When faced with a statistic that is important to you, there are several considerations you can make to judge whether the survey the data came from was conducted well—no matter where you stand on the issue.

Make Sure the Proposal Responds to Your Objectives

The availability of convenient and inexpensive surveying methods enables almost anyone to conduct a survey. Consequently, statistics can be found everywhere trying to prove this or discredit that. Because of the abundance of survey data, their relevance runs the gamut from merely trivial to crucial during decision making. In addition, the reaction to statistics that support polarizing subjects tends to be extreme. People in support of the subject strongly believe the reported data, while those who are against the subject cast a skeptical, even cynical eye over the information. As a result, there are a number of reasons someone would want to objectively gauge the quality of statistics they see in articles, on websites, and in a company’s advertising.

When faced with a statistic that is important to you, there are several considerations you can make to judge whether the survey the data came from was conducted well—no matter where you stand on the issue. The Summer 2010 issue of the Readex Review covered these considerations. Three of the considerations included in that list are the sponsor of the survey, the survey’s objective, and who conducted the survey.

If You’re Planning to Sponsor A Survey:

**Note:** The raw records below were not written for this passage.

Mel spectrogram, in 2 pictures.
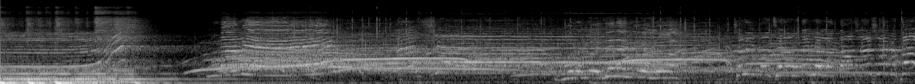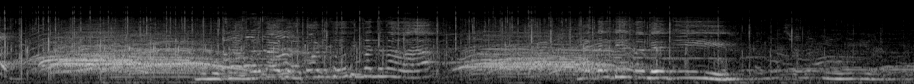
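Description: A second young woman sings along into a microphone.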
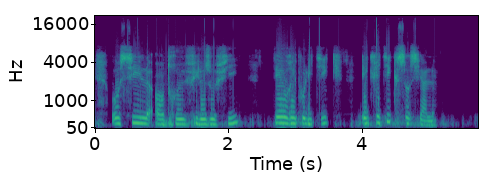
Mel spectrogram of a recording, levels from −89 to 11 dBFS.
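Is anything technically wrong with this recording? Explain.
Yes. Two faults are present in this speech clip.

Hard clipping runs throughout. The signal is driven about 8 dB past what one stage can pass, so the loudest peaks are sliced flat. A small share of samples, roughly a few percent, hit that ceiling. The flattened tops create harmonics high in the spectrum. On louder syllables this is heard as a gritty crackle riding on the peaks.

Word clock ticks run from 0.20 s to 5.65 s. A digital link is being read by a device on its own clock, not locked to the sender. The two clocks differ by something like 150 parts per million. Each time they slip past each other, a single sample is dropped or repeated. That happens about every 0.15 s, around forty times in all. The result is a steady train of sharp ticks of uneven strength.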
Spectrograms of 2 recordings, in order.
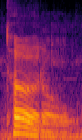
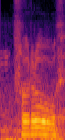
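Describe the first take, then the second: First: It is said with two syllables, 'thur-oh'. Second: It is squeezed into one syllable, like 'through'. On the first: The speaker calls it right. "I think it's thorough, right?" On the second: The speaker calls it wrong. "I used to say it like through, but that's definitely not right"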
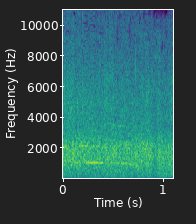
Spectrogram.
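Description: A wrestling crowd at Dunstable breaks into loud, sustained applause, a dense wash of clapping filling the hall with no pause.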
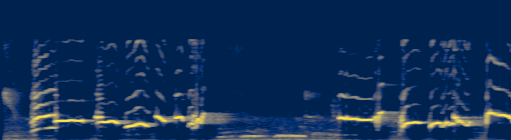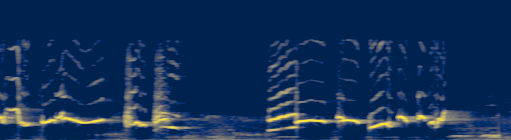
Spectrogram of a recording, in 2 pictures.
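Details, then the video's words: Oriental magpie-robin, called kacer, in its ngeplong fighting style meant to provoke rivals: loud clear whistled phrases, sliding up and down with sharp upward sweeps, delivered in bursts separated by brief pauses, with faint low rumbling between phrases. "Suara burung Kacer ngeplong ini sangat ampuh untuk terapi Kacer bahan"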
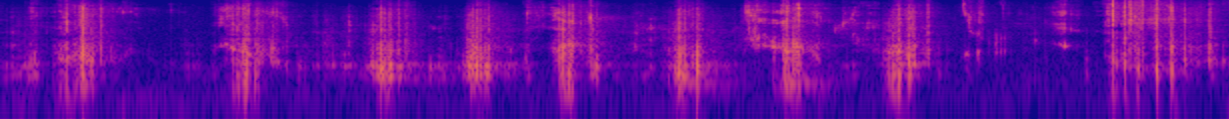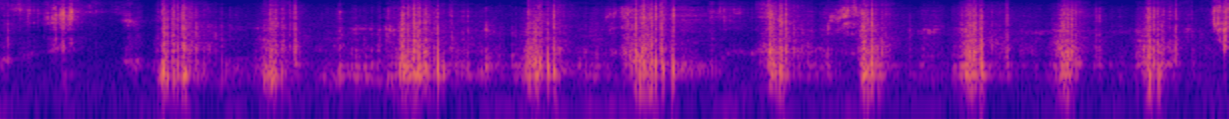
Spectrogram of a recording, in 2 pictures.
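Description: Close-miked crunching bites and chewing of a crumbly green powder-coated block of food, a quick run of sharp crunches with brief lulls between mouthfuls.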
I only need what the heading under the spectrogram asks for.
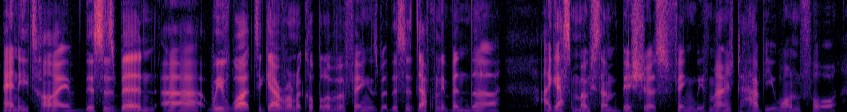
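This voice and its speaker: A man hosts a casual podcast interview in a bright, smooth voice. His mid-pitched delivery is recorded close and dry. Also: fairly quick, no room sound. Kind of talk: casual behind-the-scenes interview.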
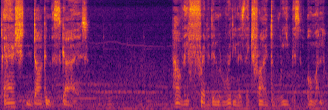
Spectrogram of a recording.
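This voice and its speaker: An actor playing a solemn, calculating man who guides the heroine, speaking in a measured, ominous way. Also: extremely low pitch, music in the background. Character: mysterious older man guiding the heroine, grave and calculating. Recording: game audio with loud ambience.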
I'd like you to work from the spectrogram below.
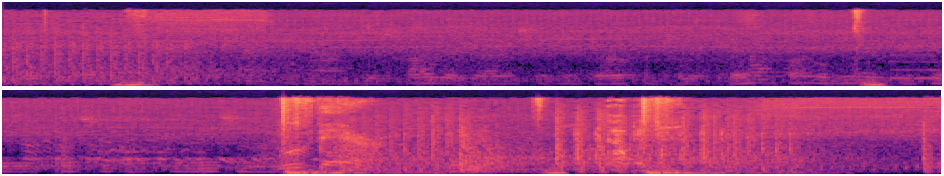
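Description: Gunfire erupts in the video game Ghost Recon Wildlands, with scattered single shots early and then a dense burst of rapid fire near the end, all under players talking to each other.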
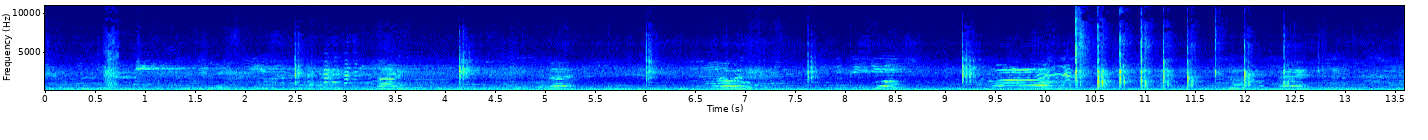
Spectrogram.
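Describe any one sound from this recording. Wooden sticks clack together sharply in quick bursts.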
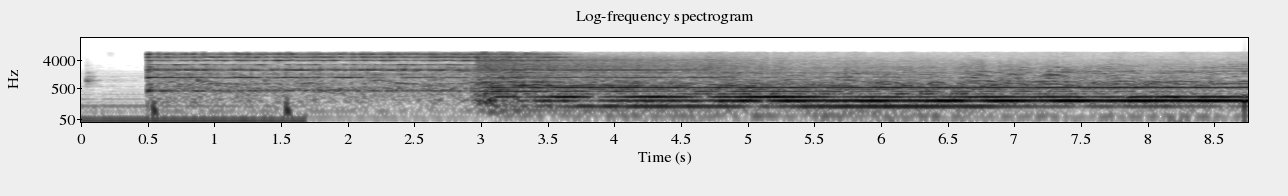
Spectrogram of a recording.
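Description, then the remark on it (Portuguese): A school bell for class starts abruptly and rings loudly and continuously for several seconds, a sustained metallic clanging with a bright, buzzing tone that fills the space until the end. “Vamos lá, que senão vai tocar.”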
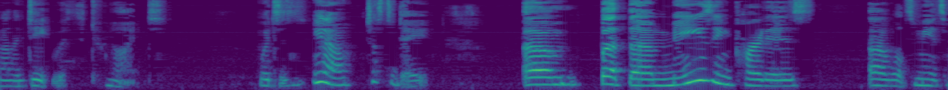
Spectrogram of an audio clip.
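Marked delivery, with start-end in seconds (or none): none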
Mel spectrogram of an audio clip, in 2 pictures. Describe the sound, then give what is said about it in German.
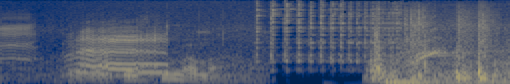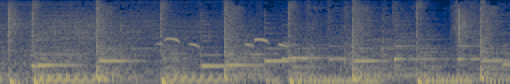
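Heidschnucke ewes and lambs at a Heidschnucke sheep farm in Kreis Paderborn bleat in wavering, quavering calls for the first second or so, then a rapid stuttering pulse gives way to loud music with a heavy bass beat. “Jede Mutter und jedes Lamm erkennt sich am Rufen.”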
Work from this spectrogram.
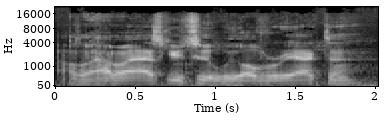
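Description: A man hosting a podcast, chatting casually in an animated, slangy way. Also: lowish voice, very fast. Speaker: podcast host. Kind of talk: casual chat. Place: podcast studio.

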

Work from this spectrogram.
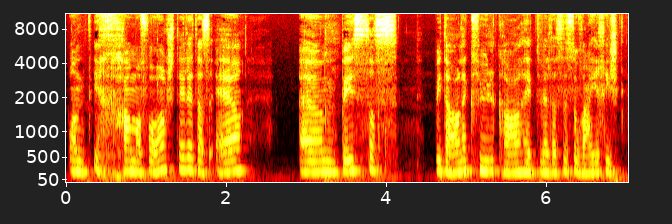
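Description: Older Swiss German woman, mellow voice. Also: medium pitch, steady tone. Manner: thoughtful, pauses often to search for words. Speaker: guest, retired TV presenter. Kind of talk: relaxed radio studio interview. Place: radio studio.

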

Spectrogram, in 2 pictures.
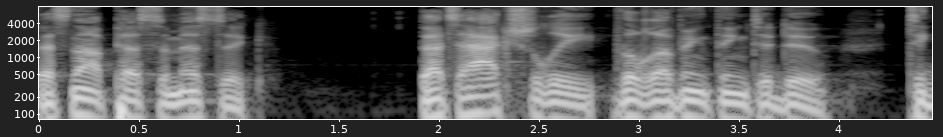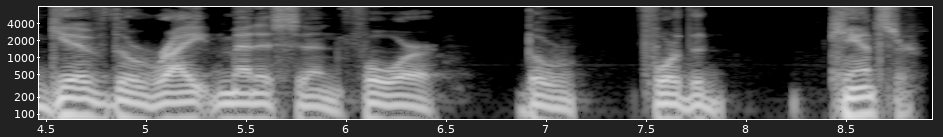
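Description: Deep-voiced American man, emphatic religious commentator. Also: unhurried, darkish tone, no echo, studio quality. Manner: emphatic, preachy, punchy short phrases. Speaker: podcast host taking viewer questions. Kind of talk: impassioned religious commentary, off the cuff.

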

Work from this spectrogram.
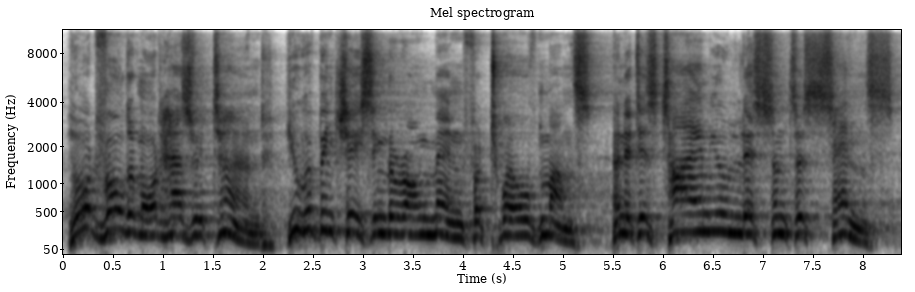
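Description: A calm, commanding old wizard, put on by a male narrator. He speaks slowly and gravely in a raised, lively voice. A roomy echo surrounds him. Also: sits high, soft background music, pitched above the performer's own voice. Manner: measured, grave.

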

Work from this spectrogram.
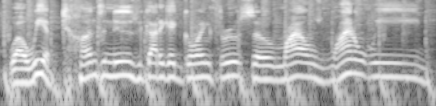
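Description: A man's voice: fairly high pitch, normal speed, faint music behind. A man hosting a podcast in a casual style, chatting and reading out news with conversational asides. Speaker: podcast host.

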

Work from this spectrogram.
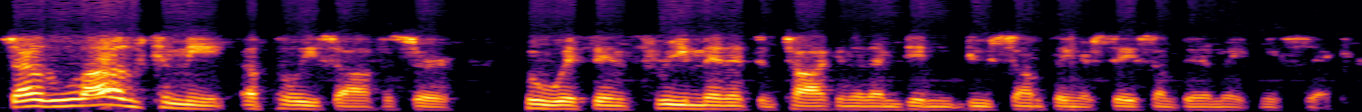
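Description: A man's voice: sits low, expressive, fast talker, breathy edge, no echo, phone-quality sound. A man from Chicago's north side hosting a casual podcast chat, emphatic and rambling, full of restarts and "like". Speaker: podcast host.

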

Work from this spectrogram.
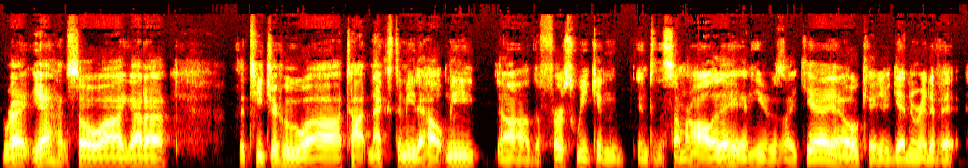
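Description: A man in his thirties, a teacher, answering interview questions in a deep voice, thoughtful and hesitant with many ums and restarts. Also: a little fast, darkish tone, dry recording. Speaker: teacher guest.

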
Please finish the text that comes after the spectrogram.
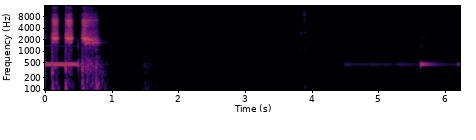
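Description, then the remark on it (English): A phone call being placed to a cousin: a burst of quick beeps and clicks, a short pause, then a soft clack and a steady, low electronic tone humming on until the end. “Make a phone call right now.”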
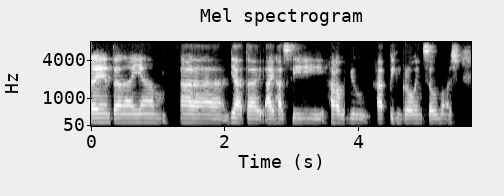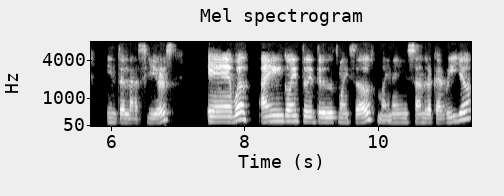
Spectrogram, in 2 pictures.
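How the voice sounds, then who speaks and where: A dark, mellow tone with a Spanish accent, ordinary pitch variation and a quiet background. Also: woman, very deep, low pitch for a woman, fairly slow pace. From Venezuela. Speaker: DeFi protocol team member. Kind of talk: informal talk in a live stream. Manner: halting.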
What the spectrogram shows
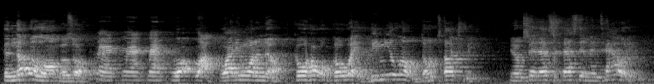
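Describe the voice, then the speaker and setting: In a distant, echoey recording of an indoor meeting room with background noise, a Long Island man with a Brooklyn New York accent addresses a staff meeting. His voice is high and his pace quick as the job search instructor spins animated stories, acting out quotes, asking rhetorical questions, and chuckling.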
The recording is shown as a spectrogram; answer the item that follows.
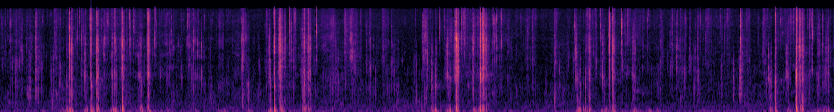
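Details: A dog eats slowly, its chewing heard as crisp crunches and snaps coming in loose groups, some bites loud and sharp, others soft, with short pauses between mouthfuls.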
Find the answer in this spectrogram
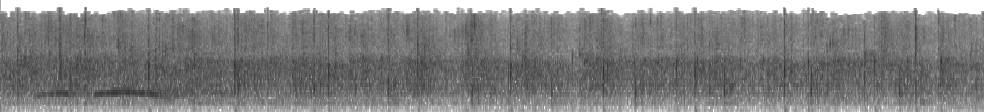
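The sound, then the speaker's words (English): Applause from a church audience welcoming the mothers, a dense and steady wash of many hands clapping that stays loud and even throughout. “Put your hands together and welcome with me all our moms.”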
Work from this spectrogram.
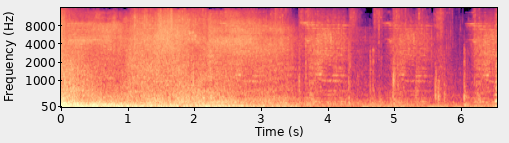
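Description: A Confringo blasting spell in Hogwarts Legacy detonates with a loud, booming explosion right at the start, then a long rumbling tail that slowly fades with scattered debris crackles.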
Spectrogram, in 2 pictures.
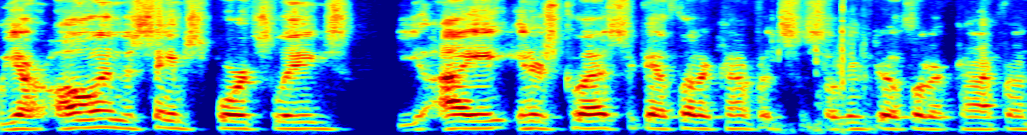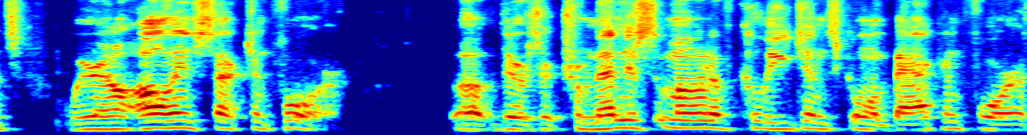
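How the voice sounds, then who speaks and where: A man with an American accent, fairly high-pitched and somewhat breathy, in a flat monotone. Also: fairly quick pace. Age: 70s. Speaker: public commenter. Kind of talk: public testimony. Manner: fast.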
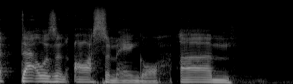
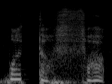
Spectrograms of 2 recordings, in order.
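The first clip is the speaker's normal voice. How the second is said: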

Depending on your survey’s objectives, consider investing in the third-party credibility that working with an independent market research company provides, especially if you don’t have an expert researcher on staff. For example, if you intend to make sales claims based on the results, you want to minimize any doubts that a buyer might have about your data.

Sponsor and Objective

The sponsor of the survey and the objective go hand in hand. Learning who sponsored the survey gives you an idea of possible objectives and alerts you to whether there may be biases resulting from the organization’s mission or core beliefs. When you know the sponsor, you can decide whether you should look further into how the survey was conducted and make sure that accepted research practices were followed.

Who Conducted the Survey

While knowing the sponsor and objective are significant details regarding a survey, it’s more important to review who conducted the survey in order to gauge the potential for errors made during the survey process. Generally three types of organizations will conduct a survey: a professional market research organization that has been hired by the sponsor, the research department of the sponsoring company, or another department within the sponsoring company.

Professional market research organizations

Professional market research companies understand and follow accepted research practices. These organizations won’t risk their reputation in order to satisfy a single client. Surveys conducted by an unbiased, third-party researcher have an added dimension of credibility. If you’ve never heard of the research company, check out their website to get a better idea of the company and its qualifications. Furthermore, look for professional research association memberships, such as the Market Research Association or the Council of American Survey Research Organizations. Members of these organizations have made a commitment to employ accepted research practices.

The sponsor’s market research department

In-house market research departments are likely run by professionals that know the ins and outs of conducting a survey. An additional review of the sampling plan (who was invited to respond to the survey) and question wording can help you determine whether any bias could have been introduced into the survey. Two reminders: the survey only represents the group of people from which the sample was pulled, and the way a question is worded can lead respondents to answer in a specific way.

Another department within the sponsoring company

Surveys conducted by another department within the sponsoring company, and not a research group, do have the potential to be conducted flawlessly. Unfortunately, without sufficient training that addresses how to avoid the ways a survey can go wrong, many people aren’t aware of all the details that require consideration. As a result, a close look at the sampling plan and question wording will help you gauge how to judge the statistic. Again, the survey only represents the group of people from which the sample was pulled, and the way a question is worded can lead respondents to answer in a specific way.

When you consider a survey’s sponsor, its objectives, and who conducted it, you’ll be able to make an educated judgment of the relevance and quality of data. You’ll then be able to cite statistics more confidently in your presentations and conversations.